REJECTION OF HORMONES FOR MILK PRODUCTION APPLAUDED BY INTERNATIONAL CONSUMER GROUP
Acknowledging the concerns of consumer groups, members of the Codex Alimentarius Commission, the international food-standards setting body, have roundly rejected a draft standard that would have allowed the use of a genetically engineered growth hormone to increase milk production in cows.
At a meeting held last week (23-28 June) in Geneva, 38 countries voted to postpone passage of the draft standard, called a Maximum Residue Limit (MRL). Twenty-one voted for the standard, and 13 delegate abstained.
Consumers International, a federation of more than 225 consumer organisations in over 100 countries, had strongly opposed the draft standard, saying consumers would not benefit in any way by the usage of such hormones. The hormone is known as recombinant bovine somatotropin (rbST), which is another name for recombinant bovine growth hormone (rbGH). It is a genetically engineered version of a natural growth hormone found in cattle.
Consumers International welcomes the decision by Codex to re-examine scientific data concerning the hormone, said Leen Petr, Global Policy and Campaign Unit officer with Consumers International. It is an important step in taking our concerns into account when developing standards that will affect consumers everywhere.

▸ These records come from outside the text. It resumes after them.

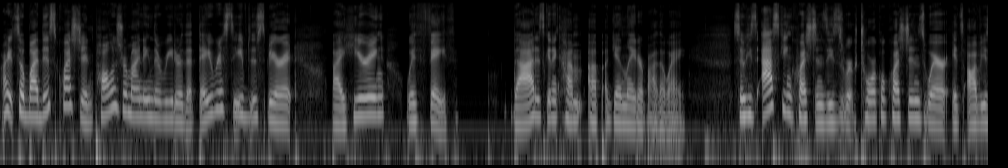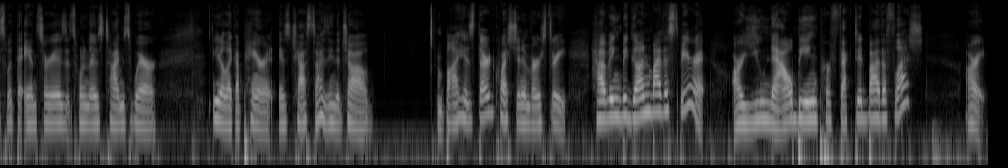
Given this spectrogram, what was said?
All right, so by this question, Paul is reminding the reader that they received the Spirit by hearing with faith. That is going to come up again later, by the way. So he's asking questions, these rhetorical questions where it's obvious what the answer is. It's one of those times where, you know, like a parent is chastising the child. By his third question in verse 3, having begun by the Spirit, are you now being perfected by the flesh? All right.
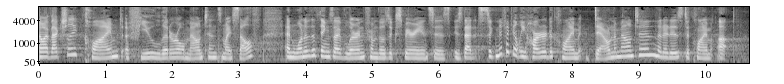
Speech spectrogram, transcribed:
Now, I've actually climbed a few literal mountains myself, and one of the things I've learned from those experiences is that it's significantly harder to climb down a mountain than it is to climb up.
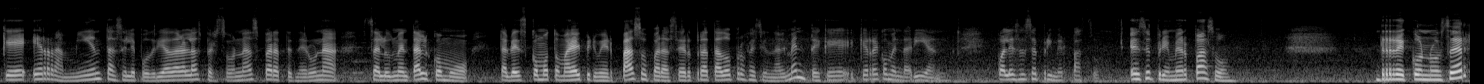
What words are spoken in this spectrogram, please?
qué herramientas se le podría dar a las personas para tener una salud mental, como tal vez cómo tomar el primer paso para ser tratado profesionalmente. ¿Qué, qué recomendarían? ¿Cuál es ese primer paso? Ese primer paso, reconocer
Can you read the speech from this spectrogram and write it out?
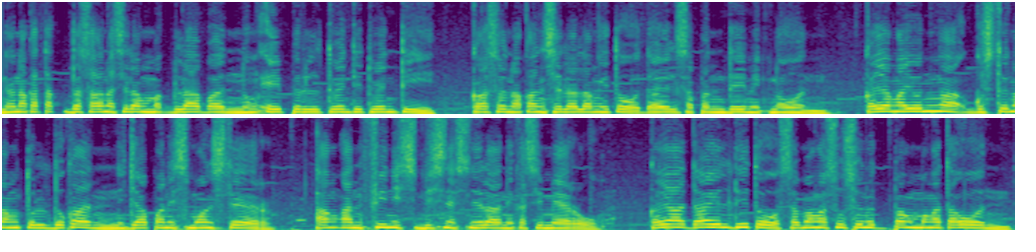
na nakatakda sana silang maglaban noong April 2020 kaso nakansela lang ito dahil sa pandemic noon. Kaya ngayon nga gusto nang tuldukan ni Japanese Monster ang unfinished business nila ni Casimero. Kaya dahil dito sa mga susunod pang mga taon,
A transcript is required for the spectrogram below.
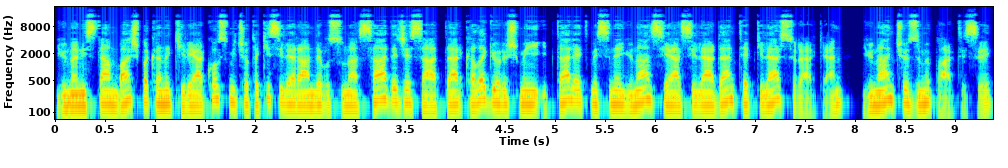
Yunanistan Başbakanı Kyriakos Mitsotakis ile randevusuna sadece saatler kala görüşmeyi iptal etmesine Yunan siyasilerden tepkiler sürerken, Yunan Çözümü Partisi,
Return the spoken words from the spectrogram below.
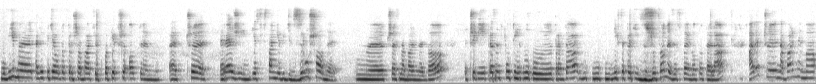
Mówimy, tak jak powiedział dr Szabaciuk, po pierwsze o tym, e, czy reżim jest w stanie być wzruszony mm, przez Nawalnego, czyli prezydent Putin, prawda, nie chcę powiedzieć zrzucony ze swojego fotela, ale czy Nawalny ma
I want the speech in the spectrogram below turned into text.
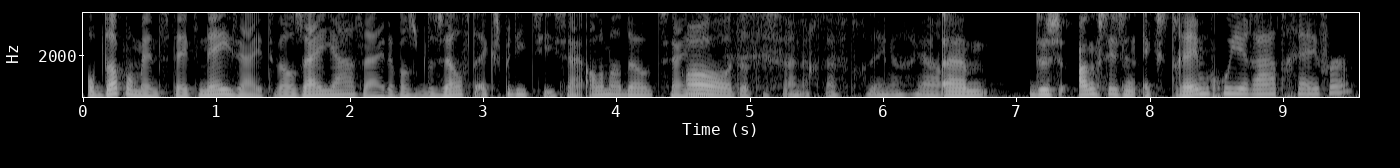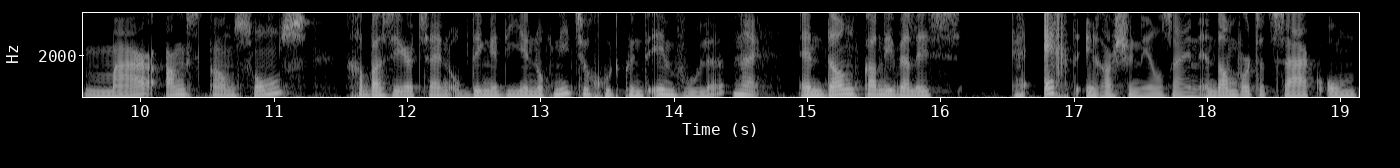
op dat moment steeds nee zei, terwijl zij ja zei. Dat was op dezelfde expeditie. Zij allemaal dood, zij niet. Oh, dat is- zijn echt heftige dingen. Ja. Ehm, dus angst is een extreem goede raadgever, maar angst kan soms gebaseerd zijn op dingen die je nog niet zo goed kunt invoelen. nee. En dan kan die wel eens eh, echt irrationeel zijn. En dan wordt het zaak om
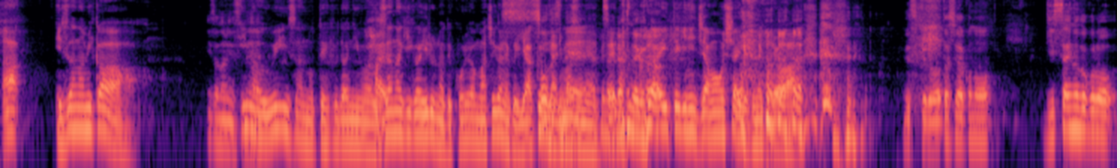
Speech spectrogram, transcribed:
あ、イザナミか。いざなみですね。今、ウェインさんの手札にははいイザナギがいるので、これは間違いなく役になりますね。そうですね絶対的に邪魔をしたいですね、これは。ですけど、私はこの、実際のところ、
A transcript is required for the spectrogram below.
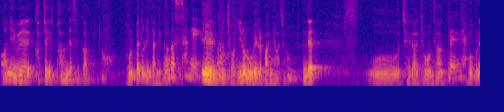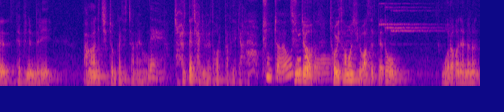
아니 왜 갑자기 파산됐을까? 돈을 빼돌린 게 아닐까? 어. 뭔가 수상해. 예, 어. 음. 그렇죠. 이런 오해를 많이 하죠. 근데 우, 제가 경험상 네. 대부분의 대표님들이 망하기 직전까지 있잖아요. 네. 절대 자기 회사 어렵다고 얘기 안 해요. 진짜요? 심지어 신기하다. 저희 사무실 왔을 때도 뭐라고 하냐면은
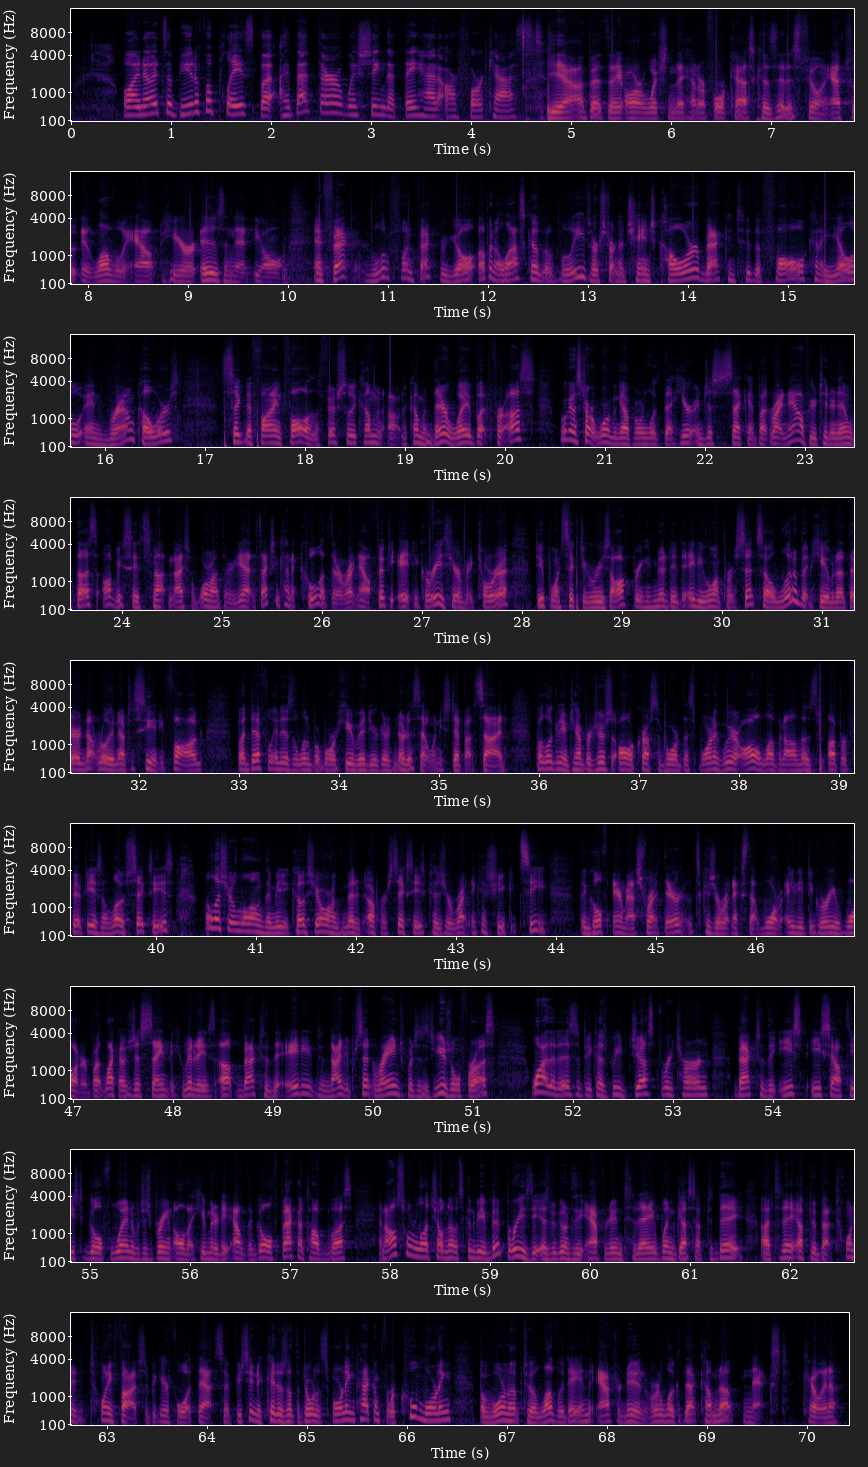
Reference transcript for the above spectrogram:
Well, I know it's a beautiful place, but I bet they're wishing that they had our forecast. Yeah, I bet they are wishing they had our forecast because it is feeling absolutely lovely out here, isn't it, y'all? In fact, a little fun fact for y'all, up in Alaska, the leaves are starting to change color back into the fall kind of yellow and brown colors signifying fall is officially coming uh, coming their way. But for us, we're going to start warming up. We're going to look at that here in just a second. But right now, if you're tuning in with us, obviously it's not nice and warm out there yet. It's actually kind of cool out there right now. 58 degrees here in Victoria, dew point 6 degrees off, bringing humidity to 81%. So a little bit humid out there, not really enough to see any fog, but definitely it is a little bit more humid. You're going to notice that when you step outside. But looking at your temperatures all across the board this morning, we are all loving on those upper 50s and low 60s. Unless you're along the immediate coast, you are in the mid upper 60s because you're right next. You can see the Gulf air mass right there. It's because you're right next to that warm 80 degree water. But like I was just saying the humidity is up back to the 80 to 90% range, which is usual for us. Why that is is because we just returned back to the east, east southeast Gulf wind, which is bringing all that humidity out of the Gulf back on top of us. And I also want to let y'all know it's going to be a bit breezy as we go into the afternoon today. Wind gusts up today, uh, today up to about 20 to 25. So be careful with that. So if you're seeing your kiddos at the door this morning, pack them for a cool morning, but warm up to a lovely day in the afternoon. We're going to look at that coming up next. Carolina.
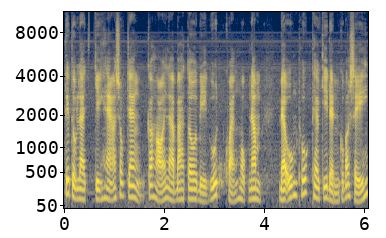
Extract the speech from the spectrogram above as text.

Monsanto, one of the drug's manufacturers, has claimed use of the hormone will benefit consumers through lower prices. However, Consumers International has argued that there is no evidence prices actually will drop. Also, consumer organisations expressed concerns about health and safety issues linked to the hormone - for both humans and animals.
In their report, the Codex Commission noted that delegates who favoured postponing adoption of the standard stressed that new scientific information had come to light indicating that rbST could reduce cows immune deficiencies, which could make those animals more susceptible to viral and bacterial infections.

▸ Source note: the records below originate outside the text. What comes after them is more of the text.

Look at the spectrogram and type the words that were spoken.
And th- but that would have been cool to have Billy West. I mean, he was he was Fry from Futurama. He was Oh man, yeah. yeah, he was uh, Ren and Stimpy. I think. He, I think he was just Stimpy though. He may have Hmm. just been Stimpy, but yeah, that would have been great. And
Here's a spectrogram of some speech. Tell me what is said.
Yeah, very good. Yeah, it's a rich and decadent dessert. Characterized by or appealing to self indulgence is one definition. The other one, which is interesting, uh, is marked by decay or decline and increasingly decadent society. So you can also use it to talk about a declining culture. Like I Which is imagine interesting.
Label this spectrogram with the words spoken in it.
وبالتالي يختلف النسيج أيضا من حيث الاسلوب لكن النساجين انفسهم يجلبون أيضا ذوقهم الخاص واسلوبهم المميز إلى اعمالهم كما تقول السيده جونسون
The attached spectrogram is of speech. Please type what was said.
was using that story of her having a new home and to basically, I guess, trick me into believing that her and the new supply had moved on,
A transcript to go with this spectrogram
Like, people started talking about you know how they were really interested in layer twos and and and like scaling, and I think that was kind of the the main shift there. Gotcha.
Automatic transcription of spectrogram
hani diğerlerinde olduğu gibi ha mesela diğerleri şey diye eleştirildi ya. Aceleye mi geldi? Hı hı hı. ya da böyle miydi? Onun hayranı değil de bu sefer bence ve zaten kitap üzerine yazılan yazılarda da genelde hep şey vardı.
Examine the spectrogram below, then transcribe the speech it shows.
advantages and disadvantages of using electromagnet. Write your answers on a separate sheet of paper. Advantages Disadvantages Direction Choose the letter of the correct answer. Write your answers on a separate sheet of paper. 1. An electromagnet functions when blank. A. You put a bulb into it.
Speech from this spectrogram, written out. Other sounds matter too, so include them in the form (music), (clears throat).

Consumer organisations claimed another success at the meeting, when delegates agreed that participation by consumer and other non-governmental organisations should be strengthened at Codex meetings. It was decided that guidelines should be developed for granting observer status for international NGOs at Codex and possibly setting up a trust fund to enable participation of such groups in Codex meetings.

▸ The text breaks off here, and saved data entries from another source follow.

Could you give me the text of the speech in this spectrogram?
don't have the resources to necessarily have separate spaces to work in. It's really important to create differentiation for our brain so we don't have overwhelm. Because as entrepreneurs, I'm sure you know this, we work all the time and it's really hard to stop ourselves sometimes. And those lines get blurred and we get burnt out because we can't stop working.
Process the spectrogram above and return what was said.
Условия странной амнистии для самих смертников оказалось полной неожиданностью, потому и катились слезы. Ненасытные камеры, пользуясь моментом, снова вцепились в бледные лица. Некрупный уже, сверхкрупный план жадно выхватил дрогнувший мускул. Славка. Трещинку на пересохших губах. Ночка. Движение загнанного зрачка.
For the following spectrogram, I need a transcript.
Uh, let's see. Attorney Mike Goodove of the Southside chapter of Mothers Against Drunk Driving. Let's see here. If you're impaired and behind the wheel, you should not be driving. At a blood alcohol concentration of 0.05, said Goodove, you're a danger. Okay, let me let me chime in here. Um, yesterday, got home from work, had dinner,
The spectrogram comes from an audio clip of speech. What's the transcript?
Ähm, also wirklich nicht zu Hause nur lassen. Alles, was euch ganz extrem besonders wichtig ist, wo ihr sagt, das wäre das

Consumer groups have long been concerned about the balance of representation between industry-funded groups and the public interest sector. In fact, currently the approved list of 111 organisations that can send observers to Codex meetings stands at 104 industry-funded groups, six health and nutrition foundations and Consumers International.
This certainly is a clear recognition of the consumer role in Codex, Ms Petr said. We are delighted with any move in the direction of greater consumer participation.
Contact: Leen Petr
Tel:+ 44 171 226 6663x206
Fax:+44 171 354 0607